------ Data for the task ------
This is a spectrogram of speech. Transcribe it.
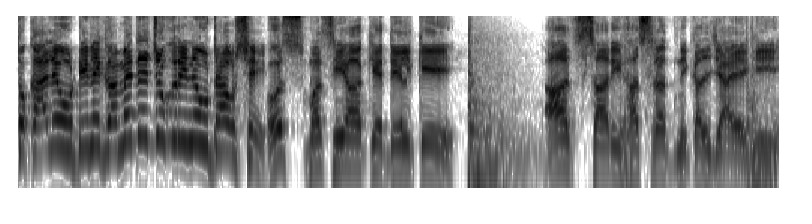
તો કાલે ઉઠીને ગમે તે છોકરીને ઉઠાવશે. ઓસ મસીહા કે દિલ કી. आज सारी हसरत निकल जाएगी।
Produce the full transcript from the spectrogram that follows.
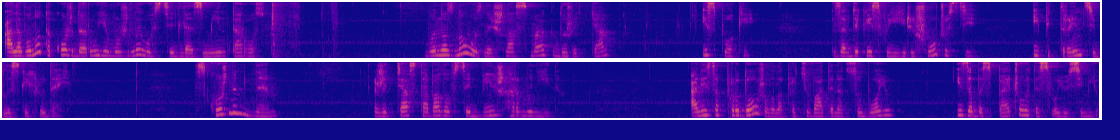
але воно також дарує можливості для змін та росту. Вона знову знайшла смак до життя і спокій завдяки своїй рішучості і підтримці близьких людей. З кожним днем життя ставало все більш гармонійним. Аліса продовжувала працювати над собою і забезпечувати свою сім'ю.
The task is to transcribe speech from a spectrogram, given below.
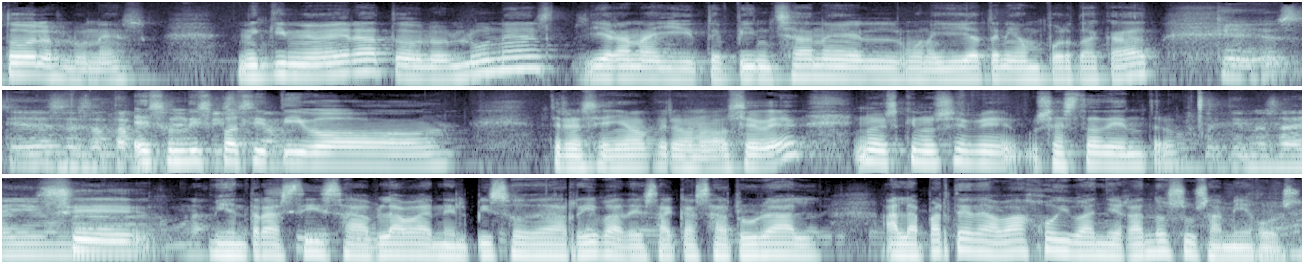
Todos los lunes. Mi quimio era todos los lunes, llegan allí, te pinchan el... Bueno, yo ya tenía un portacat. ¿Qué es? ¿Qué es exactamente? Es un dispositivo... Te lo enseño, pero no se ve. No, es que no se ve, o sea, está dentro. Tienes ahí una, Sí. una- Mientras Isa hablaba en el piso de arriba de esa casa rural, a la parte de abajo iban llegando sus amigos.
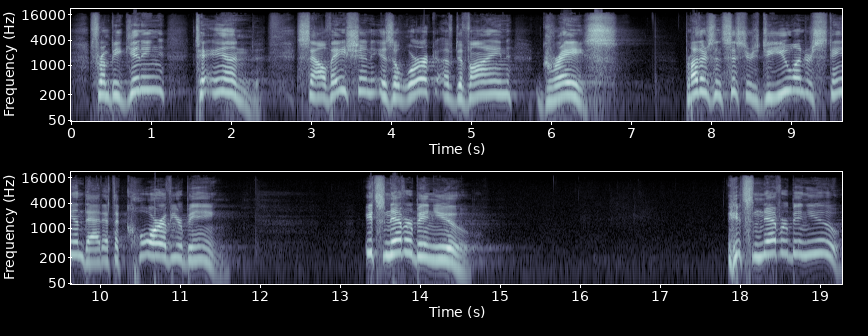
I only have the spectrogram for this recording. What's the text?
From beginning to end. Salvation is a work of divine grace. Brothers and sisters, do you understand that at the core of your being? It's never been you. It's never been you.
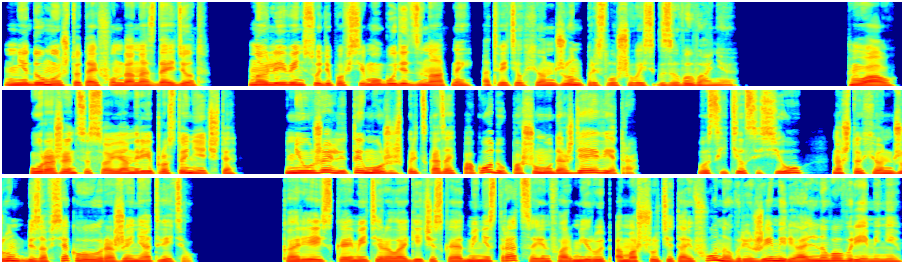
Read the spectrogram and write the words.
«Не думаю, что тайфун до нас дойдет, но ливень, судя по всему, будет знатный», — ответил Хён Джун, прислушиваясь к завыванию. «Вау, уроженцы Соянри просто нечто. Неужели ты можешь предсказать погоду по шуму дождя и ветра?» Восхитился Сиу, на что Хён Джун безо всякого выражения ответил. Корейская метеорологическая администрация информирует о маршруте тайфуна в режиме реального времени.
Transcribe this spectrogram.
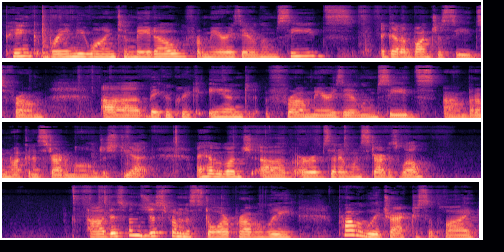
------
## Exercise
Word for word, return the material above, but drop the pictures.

## Answer section
This is a spectrogram of speech. Transcribe it.
તો કાલે ઉઠીને ગમે તે છોકરીને ઉઠાવશે. ઓસ મસીહા કે દિલ કી. आज सारी हसरत निकल जाएगी।
Produce the full transcript from the spectrogram that follows.
але воно також дарує можливості для змін та росту. Вона знову знайшла смак до життя і спокій завдяки своїй рішучості і підтримці близьких людей. З кожним днем життя ставало все більш гармонійним. Аліса продовжувала працювати над собою і забезпечувати свою сім'ю.
The task is to transcribe speech from a spectrogram, given below.
Todos los lunes. Mi quimio era todos los lunes, llegan allí, te pinchan el... Bueno, yo ya tenía un portacat. ¿Qué es? ¿Qué es exactamente? Es un dispositivo... Te lo enseño, pero no se ve. No, es que no se ve, o sea, está dentro. Tienes ahí una, Sí. una- Mientras Isa hablaba en el piso de arriba de esa casa rural, a la parte de abajo iban llegando sus amigos.
I only have the spectrogram for this recording. What's the text?
From beginning to end. Salvation is a work of divine grace. Brothers and sisters, do you understand that at the core of your being? It's never been you. It's never been you.
Read the spectrogram and write the words.
«Не думаю, что тайфун до нас дойдет, но ливень, судя по всему, будет знатный», — ответил Хён Джун, прислушиваясь к завыванию. «Вау, уроженцы Соянри просто нечто. Неужели ты можешь предсказать погоду по шуму дождя и ветра?» Восхитился Сиу, на что Хён Джун безо всякого выражения ответил. Корейская метеорологическая администрация информирует о маршруте тайфуна в режиме реального времени.
Transcribe this spectrogram.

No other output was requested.